» Exercise directions: Print the entire listing below word for word, excluding its pictures.

>>>>>

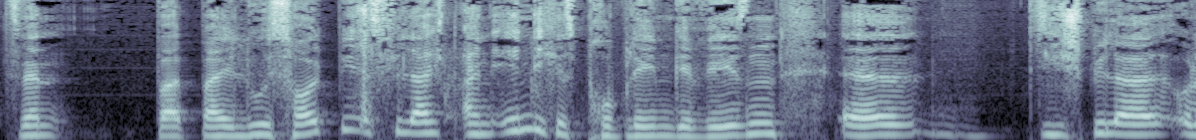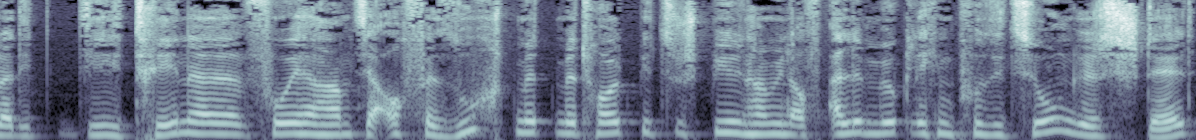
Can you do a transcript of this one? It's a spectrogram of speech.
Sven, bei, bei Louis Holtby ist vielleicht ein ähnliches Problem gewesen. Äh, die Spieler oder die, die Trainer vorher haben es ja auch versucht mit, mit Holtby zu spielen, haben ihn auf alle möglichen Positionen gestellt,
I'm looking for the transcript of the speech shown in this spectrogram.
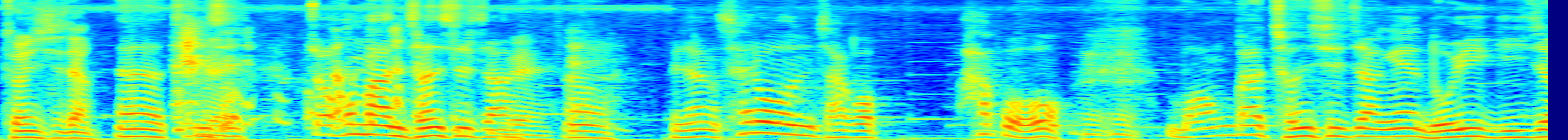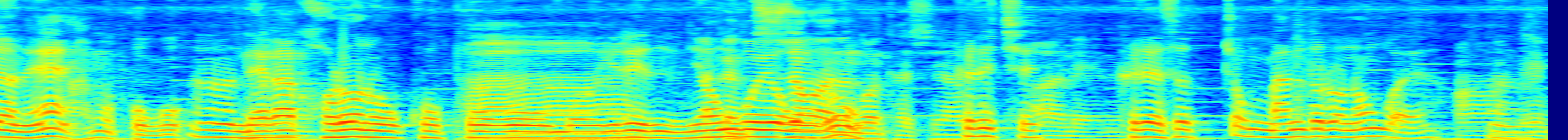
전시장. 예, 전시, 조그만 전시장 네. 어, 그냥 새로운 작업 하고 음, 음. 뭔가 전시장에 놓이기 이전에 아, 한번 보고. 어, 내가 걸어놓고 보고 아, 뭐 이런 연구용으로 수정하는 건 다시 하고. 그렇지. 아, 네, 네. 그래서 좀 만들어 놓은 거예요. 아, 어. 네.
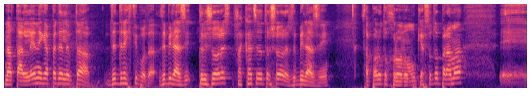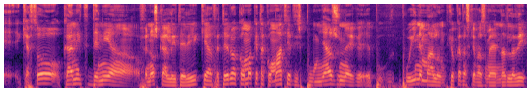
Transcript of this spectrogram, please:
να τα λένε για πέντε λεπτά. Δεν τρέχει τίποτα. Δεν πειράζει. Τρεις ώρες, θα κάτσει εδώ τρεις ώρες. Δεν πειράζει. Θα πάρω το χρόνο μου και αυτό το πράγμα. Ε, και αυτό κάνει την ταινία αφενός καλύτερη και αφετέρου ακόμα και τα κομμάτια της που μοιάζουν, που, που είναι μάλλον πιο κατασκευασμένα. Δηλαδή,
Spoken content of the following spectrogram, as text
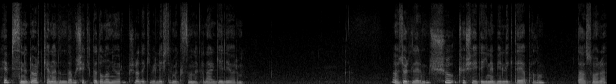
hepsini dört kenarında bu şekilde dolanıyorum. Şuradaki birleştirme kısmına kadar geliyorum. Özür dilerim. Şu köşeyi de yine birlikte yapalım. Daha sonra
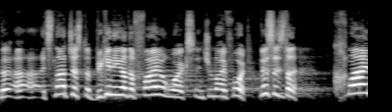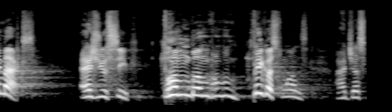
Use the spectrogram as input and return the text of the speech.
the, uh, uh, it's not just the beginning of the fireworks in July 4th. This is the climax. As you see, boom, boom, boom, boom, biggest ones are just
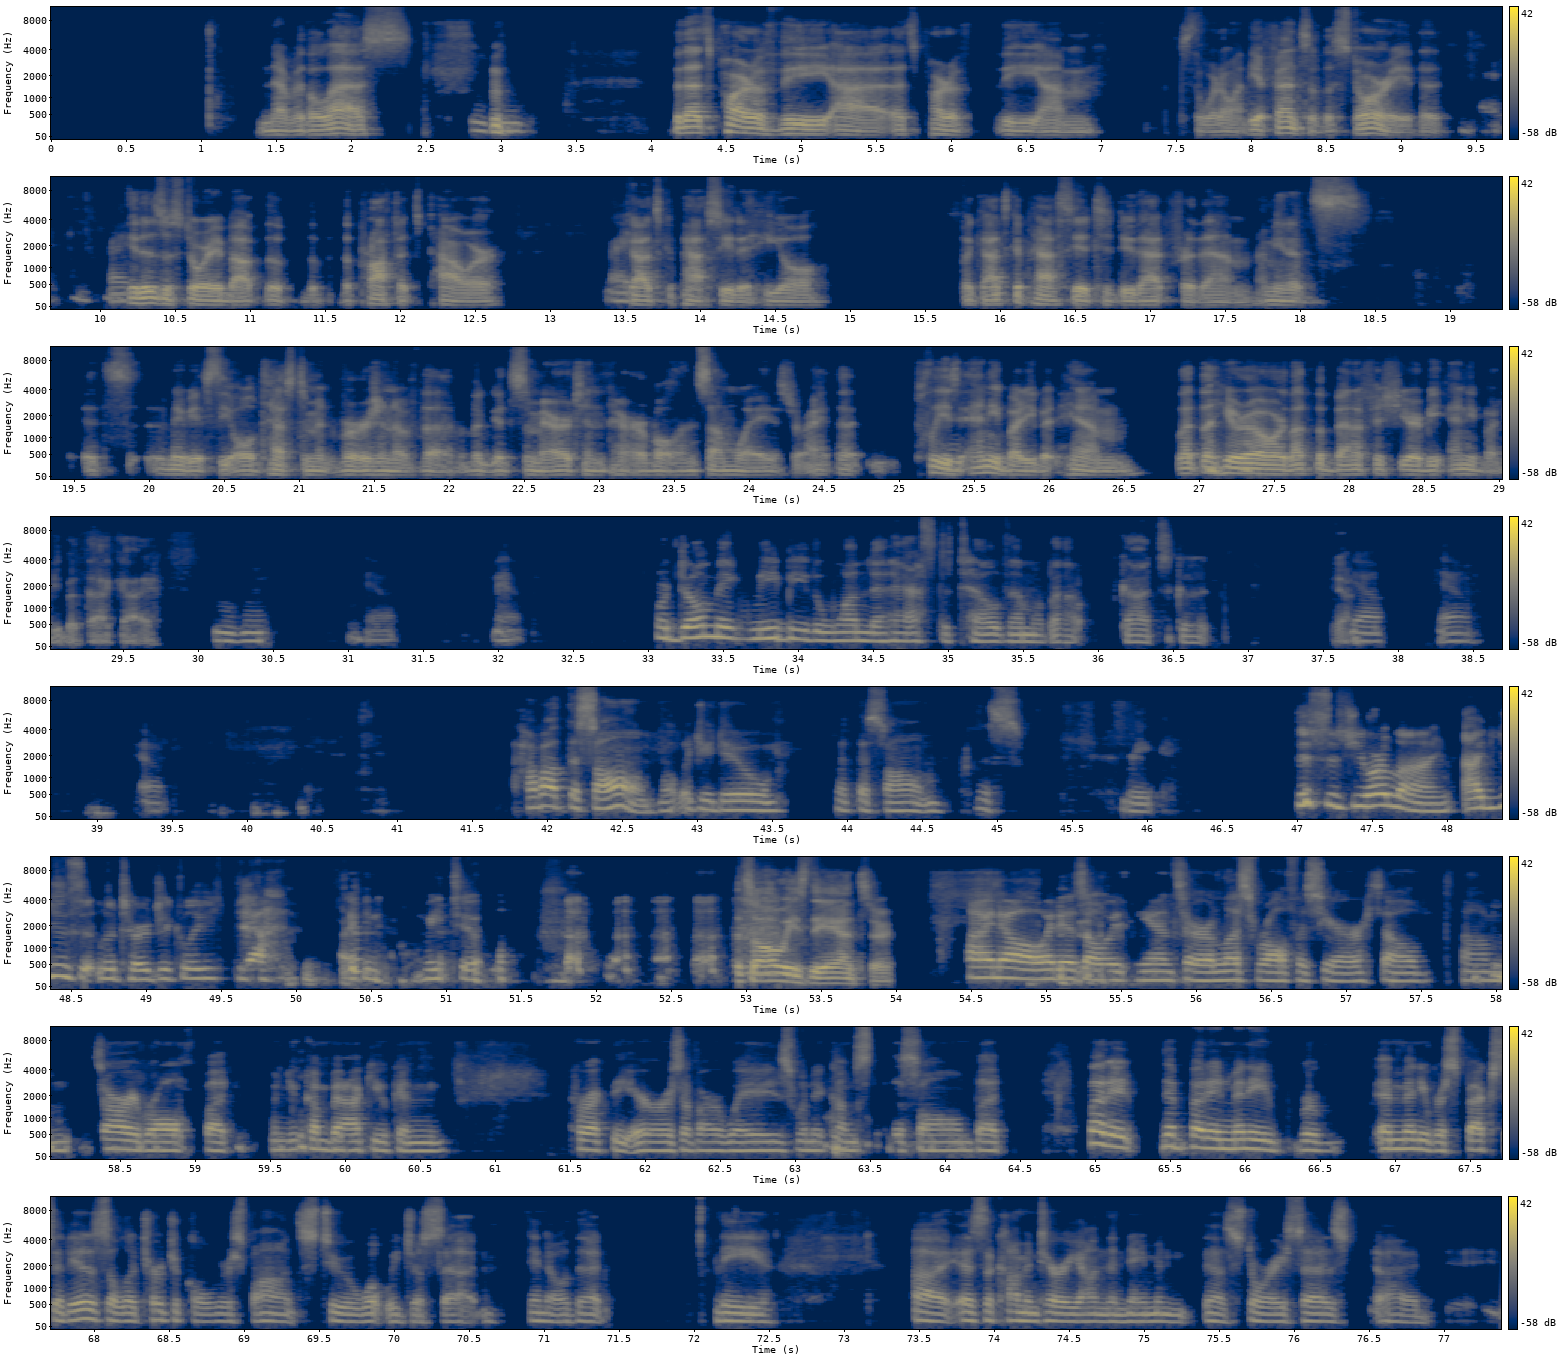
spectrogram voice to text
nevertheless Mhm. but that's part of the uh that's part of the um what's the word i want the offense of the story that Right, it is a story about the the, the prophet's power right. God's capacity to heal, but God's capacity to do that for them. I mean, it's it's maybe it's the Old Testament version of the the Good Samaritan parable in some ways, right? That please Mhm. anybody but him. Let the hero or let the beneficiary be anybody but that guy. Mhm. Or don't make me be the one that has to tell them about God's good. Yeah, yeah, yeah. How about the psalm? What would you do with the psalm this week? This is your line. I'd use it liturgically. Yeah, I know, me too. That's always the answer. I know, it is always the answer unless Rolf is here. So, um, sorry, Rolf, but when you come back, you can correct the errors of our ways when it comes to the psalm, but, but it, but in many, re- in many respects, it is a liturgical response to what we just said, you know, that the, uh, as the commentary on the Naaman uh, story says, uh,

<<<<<

» Answer to this task:
Can you do a transcript of this one? It's a spectrogram of speech.
Sven, bei, bei Louis Holtby ist vielleicht ein ähnliches Problem gewesen. Äh, die Spieler oder die, die Trainer vorher haben es ja auch versucht mit, mit Holtby zu spielen, haben ihn auf alle möglichen Positionen gestellt,
I'm looking for the transcript of the speech shown in this spectrogram.
전시장. 예, 전시, 조그만 전시장 네. 어, 그냥 새로운 작업 하고 음, 음. 뭔가 전시장에 놓이기 이전에 아, 한번 보고. 어, 내가 걸어놓고 보고 아, 뭐 이런 연구용으로 수정하는 건 다시 하고. 그렇지. 아, 네, 네. 그래서 좀 만들어 놓은 거예요. 아, 어. 네.
Transcript of this spectrogram, please:
να τα λένε για πέντε λεπτά. Δεν τρέχει τίποτα. Δεν πειράζει. Τρεις ώρες, θα κάτσει εδώ τρεις ώρες. Δεν πειράζει. Θα πάρω το χρόνο μου και αυτό το πράγμα. Ε, και αυτό κάνει την ταινία αφενός καλύτερη και αφετέρου ακόμα και τα κομμάτια της που μοιάζουν, που, που είναι μάλλον πιο κατασκευασμένα. Δηλαδή,
Spoken content of the following spectrogram, as text
hepsini dört kenarında bu şekilde dolanıyorum. Şuradaki birleştirme kısmına kadar geliyorum. Özür dilerim. Şu köşeyi de yine birlikte yapalım. Daha sonra
Use the spectrogram as input and return the text of the speech.
the, uh, uh, it's not just the beginning of the fireworks in July 4th. This is the climax. As you see, boom, boom, boom, boom, biggest ones are just
spectrogram voice to text
nevertheless Mhm. but that's part of the uh that's part of the um what's the word i want the offense of the story that Right, it is a story about the the, the prophet's power right. God's capacity to heal, but God's capacity to do that for them. I mean, it's it's maybe it's the Old Testament version of the the Good Samaritan parable in some ways, right? That please Mhm. anybody but him. Let the hero or let the beneficiary be anybody but that guy. Mhm. Or don't make me be the one that has to tell them about God's good. Yeah, yeah, yeah. How about the psalm? What would you do with the psalm this week? This is your line. I'd use it liturgically. Yeah, I know, me too. That's always the answer. I know, it is always the answer unless Rolf is here. So, um, sorry, Rolf, but when you come back, you can correct the errors of our ways when it comes to the psalm, but, but it, but in many, re- in many respects, it is a liturgical response to what we just said, you know, that the, uh, as the commentary on the Naaman uh, story says, uh,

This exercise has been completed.